What does the Holistic approach entail? Most assuredly it begins with the diet. Many ailments and health issues can be avoided with a proper diet. In truth, one type doesn’t fit all. Some Weims like certain humans are allergic to various things–grains, specific proteins, and particular grasses. Removing these from their environment is the right decision. Ultimately, the choices you and your Veterinarian make should be Holistic in their approach–building their immune system and improving the Weimaraner’s health.
Beyond the diet, there are other considerations such as the vaccine protocol and medications. We won’t go into detail here. Nonetheless, we have shared on several occasions about some medications that are best avoided. The vaccine protocol is something we discuss with every puppy client. Immunization is essential, but you need to know and understand the Weimaraner vaccine recommendations. There is a reason that the Weimaraner Club of America makes such recommendations.
Click here to read what Dr. Jeff Feinman has to say, here is an excerpt from one of his articles:
In a Holistic practice we see our patient’s current health status as part of a continuum which begins before birth and ends in death, with each step along the way influencing what happens subsequently.
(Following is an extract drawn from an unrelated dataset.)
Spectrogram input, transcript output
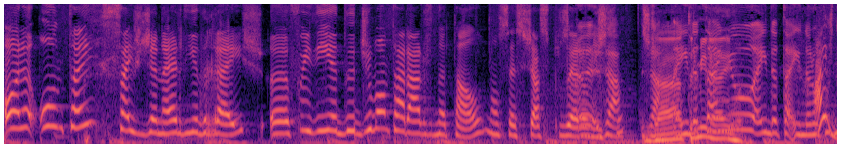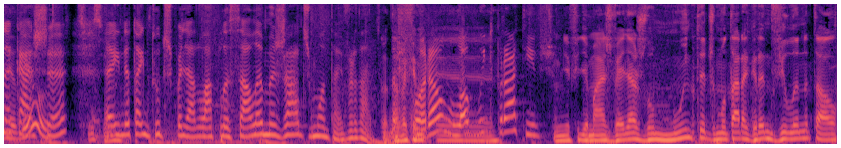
Ora, ontem, 6 de janeiro, dia de Reis, ah, foi dia de desmontar a árvore de Natal. Não sei se já se puseram nisso. já, já, Já ainda terminei. tenho, ainda, te- ainda não Ai, pus na caixa, sim. ainda tenho tudo espalhado lá pela sala, mas já desmontei, verdade. Que a- Foram eh, logo muito proativos. A minha filha mais velha ajudou muito a desmontar a grande Vila Natal.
Thus, rather than selectively suppressing or palliating a symptom, the aim is to elevate the health status so that not only are today’s symptoms addressed curatively, but we leave our patient healthier and more resilient for the days to come. If maladies are truly cured early in life, the patient will grow old gracefully and without the common degenerations we have come to call “normal” aging processes. (There is a great difference between “common” and “normal”.)
~and Other Parasites
This topic (of worms) is not one we like to discuss unless we are talking about putting the fishing worm on the hook–even then, to many it is a nauseating thought. Nonetheless, worms and parasites are opportunistic. They find ways to survive inside your pet as well as in extreme environmental conditions. Dog’s Naturally has posted some natural solutions that you might find helpful. Here is their article —click here to find out more.
Signs of Worms
Some worms cause more obvious symptoms than others. I’ve provided more specific symptom information below along with information about the different types of worms (See Types of Worms below) … but here are a few clues your dog may give you that could mean he has worms:
- Intermittent or frequent diarrhea or vomiting can be signs your dog has worms.
- Your dog may have a fever.
- He may scoot and lick his rear (though scooting can mean other things too).
- Your dog may be off his food or be a little lethargic; his coat may look dull.
- You might see stools that are coated in mucus (but otherwise look normal).
- Or you might see squiggly worms or “rice bodies” in his stool.
But some worms can’t be seen with the naked eye, so if your dog’s showing some of these signs, you might want to get a fecal sample analyzed by your vet.
Cliff and I suggest you keep your eye on the pooh–I know it doesn’t sound lovely, but getting a fecal check can help you avoid some of the more unpleasant scenarios. A loose stool doesn’t always mean there is something amiss, but when something like that happens, you want to keep watch. Of course, we love adding the pumpkin (or even banana squash). We are planting Banana Squash in our garden. Right now I only have two hills ready to plant. I would like more, but we have to see if we can make more room. Last year, I baked the banana squash and frozen it in chunks for easy serving. The Weims love it!